You’ve said that there was some influence from Ukrainian techno music on Big Balloon. That’s a tad random. How did it come about?
Robin wrote the music for the song ‘Sink’ when he was out in Ukraine researching for his classical project Pripyat: Birdsong. I asked him to write some music for a song where the protagonist would be aching at the fact that they know of a happiness somewhere in the world, but removed from where they currently are. He wrote this piece inspired by his travels. I used that lyrical idea for another song in the end, but Robin came back with this prog/Donna Summer/Todd Terje groove that was a goer. The song is just about the opposite to what I intended it to be now, which is typical really, but that suits us just fine.
I also hear you’ve been listening to your dads’ record collections. How did that filter through to the album?

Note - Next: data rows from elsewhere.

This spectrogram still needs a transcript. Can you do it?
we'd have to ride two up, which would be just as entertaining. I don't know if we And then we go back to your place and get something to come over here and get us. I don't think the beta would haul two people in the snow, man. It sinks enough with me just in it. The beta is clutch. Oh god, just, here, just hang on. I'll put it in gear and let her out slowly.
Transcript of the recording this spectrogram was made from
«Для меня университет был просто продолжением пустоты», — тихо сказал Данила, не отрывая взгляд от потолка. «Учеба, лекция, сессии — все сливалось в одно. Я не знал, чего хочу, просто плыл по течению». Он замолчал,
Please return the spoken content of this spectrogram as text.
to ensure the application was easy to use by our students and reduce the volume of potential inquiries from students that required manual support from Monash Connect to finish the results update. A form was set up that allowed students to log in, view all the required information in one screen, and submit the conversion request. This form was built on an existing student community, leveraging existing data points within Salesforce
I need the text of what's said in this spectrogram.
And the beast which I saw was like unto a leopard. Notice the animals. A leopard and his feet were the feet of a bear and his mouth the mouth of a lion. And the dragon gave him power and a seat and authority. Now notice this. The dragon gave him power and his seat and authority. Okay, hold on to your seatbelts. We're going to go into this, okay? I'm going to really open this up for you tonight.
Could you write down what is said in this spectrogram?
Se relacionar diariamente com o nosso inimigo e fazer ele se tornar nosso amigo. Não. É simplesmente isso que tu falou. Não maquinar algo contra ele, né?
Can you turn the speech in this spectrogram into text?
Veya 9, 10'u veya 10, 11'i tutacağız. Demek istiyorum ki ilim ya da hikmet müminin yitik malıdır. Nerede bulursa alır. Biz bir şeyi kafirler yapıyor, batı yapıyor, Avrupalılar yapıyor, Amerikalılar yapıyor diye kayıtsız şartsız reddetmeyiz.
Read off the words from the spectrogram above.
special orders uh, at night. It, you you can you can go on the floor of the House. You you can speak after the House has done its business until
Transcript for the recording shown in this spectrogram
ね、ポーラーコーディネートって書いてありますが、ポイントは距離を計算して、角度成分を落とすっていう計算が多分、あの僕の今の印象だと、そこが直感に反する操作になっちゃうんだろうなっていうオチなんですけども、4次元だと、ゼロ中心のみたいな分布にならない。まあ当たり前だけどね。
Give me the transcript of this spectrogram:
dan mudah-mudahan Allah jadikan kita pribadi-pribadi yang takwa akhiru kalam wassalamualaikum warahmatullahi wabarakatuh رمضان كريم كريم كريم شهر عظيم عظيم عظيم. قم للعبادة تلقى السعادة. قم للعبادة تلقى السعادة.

That’s kind of how the whole band started out, so we don’t see it as being particularly special to this new record. It was getting shit-faced and listening to my dad’s copy of Pet Sounds every night for a solid year that made us change our band name and musical approach to what it is now, and that was all way back in 2007, so listening to some Focus now is a drop in the ocean to our shape really.
This is your fifth album release. When you started out in 2008, did you ever think you’d still be working as Dutch Uncles in 2017?
Quite honestly? … Yes!
Exposed reviews Big Balloon
Dutch Uncles are fast becoming a phenomenon. Well, OK, it’s taken eight years – but who’s counting? Releasing an album every two years, and this is their fifth, they have become the most consistently listened to band in my (admittedly small) music world. If they’d been around in the 70s they’d have toured with Kate Bush. The 80s? Talking Heads. 90s? David Bowie.
They’ve somehow downloaded all that art-pop influence from your Dad’s vinyl collection, infused it with bit of the Manchester alternative rock scene, and made what is quite possibly their best album yet. They know how to push the envelope just enough to keep their fans on board and still make new and interesting music. ‘Streetlight’ is currently the track that has me selecting repeat; string section on point, swirling Steve Reich-style keyboards playing. It’s perfect. 9/10 MP
Big Balloon is out now